__TRY IT__.
Look below for the line that contains "Text of the", then quote it and all the lines after it, exactly, with the pictures left out.

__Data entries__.
+++

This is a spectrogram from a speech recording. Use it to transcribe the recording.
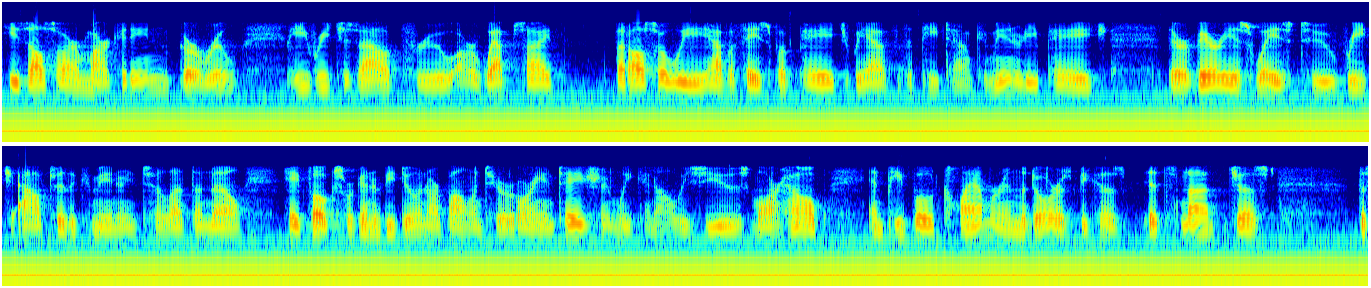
he's also our marketing guru. He reaches out through our website, but also we have a Facebook page, we have the P Town community page. There are various ways to reach out to the community to let them know, hey, folks, we're going to be doing our volunteer orientation. We can always use more help. And people clamor in the doors because it's not just the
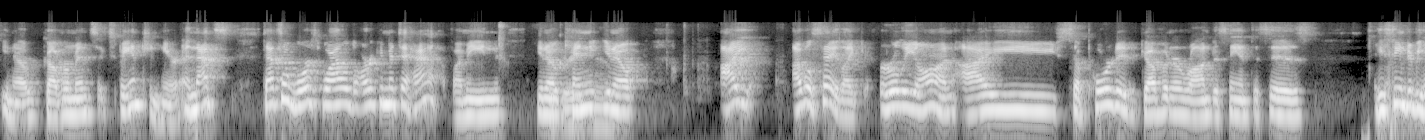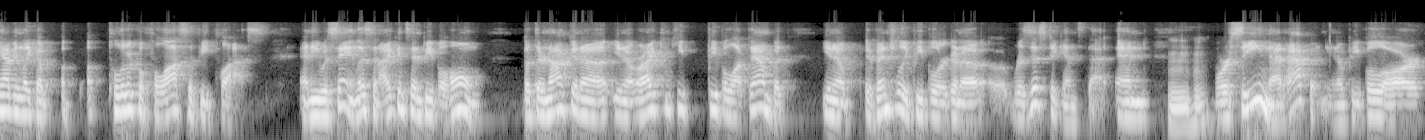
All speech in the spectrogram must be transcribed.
you know, government's expansion here. And that's, that's a worthwhile argument to have. I mean, you know, Agreed, can, yeah. you know, I, I will say, like early on, I supported Governor Ron DeSantis's. He seemed to be having like a, a, a political philosophy class, and he was saying, "Listen, I can send people home, but they're not gonna, you know, or I can keep people locked down, but you know, eventually people are gonna resist against that." And mm-hmm. we're seeing that happen. You know, people are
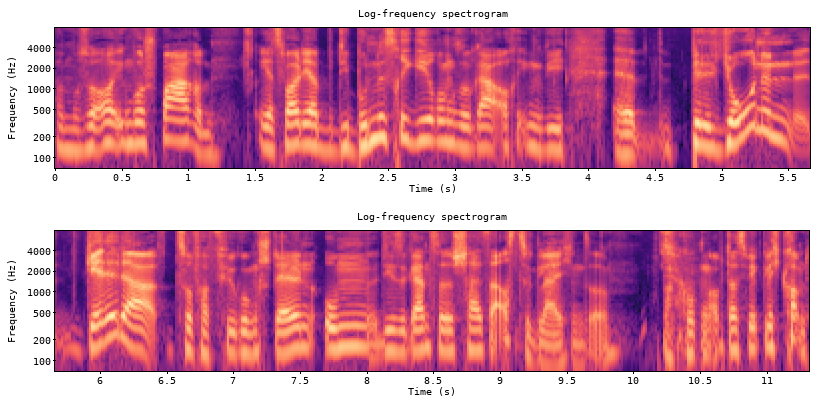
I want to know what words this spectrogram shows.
da muss er auch irgendwo sparen. Jetzt wollte ja die Bundesregierung sogar auch irgendwie äh, Billionen Gelder zur Verfügung stellen, um diese ganze Scheiße auszugleichen. So. Mal gucken, ob das wirklich kommt.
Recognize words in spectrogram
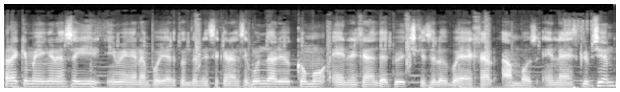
para que me vengan a seguir y me vengan a apoyar tanto en este canal secundario como en el canal de Twitch que se los voy a dejar ambos en la descripción.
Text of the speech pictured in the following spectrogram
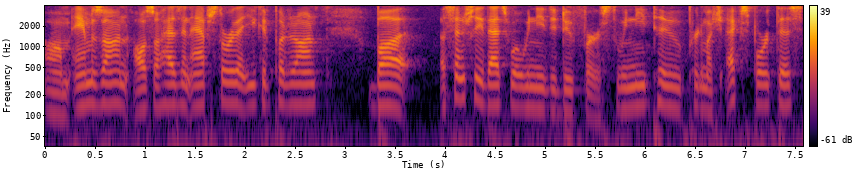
um, Amazon also has an app store that you could put it on. But essentially, that's what we need to do first. We need to pretty much export this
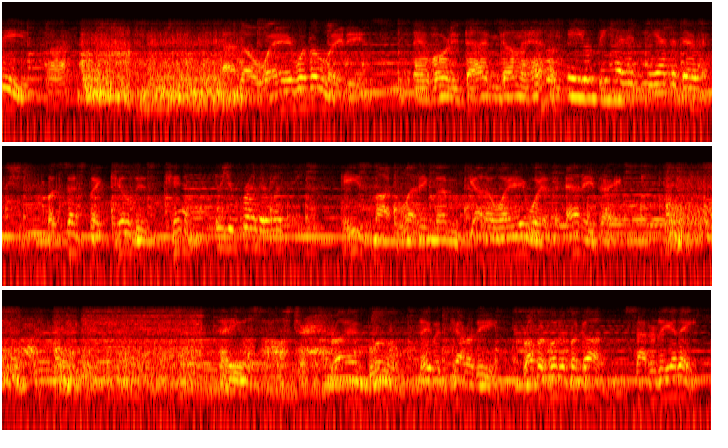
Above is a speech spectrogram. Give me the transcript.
Steve, huh? and a way with the ladies. They've already died and gone to heaven. You'll be headed in the other direction. But since they killed his kin, It was your brother, wasn't he? he's not letting them get away with anything. Adios, Hollister. Brian Bloom, David Carradine, Brotherhood of the Gun, Saturday at 8.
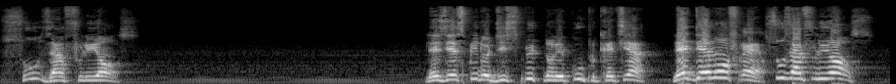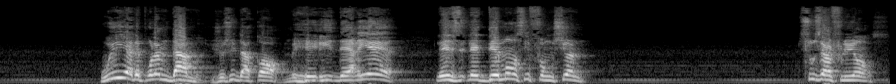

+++

__EXERCISE OUTPUT__.
Text of the speech pictured in the following spectrogram
um, Amazon also has an app store that you could put it on. But essentially, that's what we need to do first. We need to pretty much export this
Above is a speech spectrogram. Give me the transcript.
Steve, huh? and a way with the ladies. They've already died and gone to heaven. You'll be headed in the other direction. But since they killed his kin, It was your brother, wasn't he? he's not letting them get away with anything. Adios, Hollister. Brian Bloom, David Carradine, Brotherhood of the Gun, Saturday at 8.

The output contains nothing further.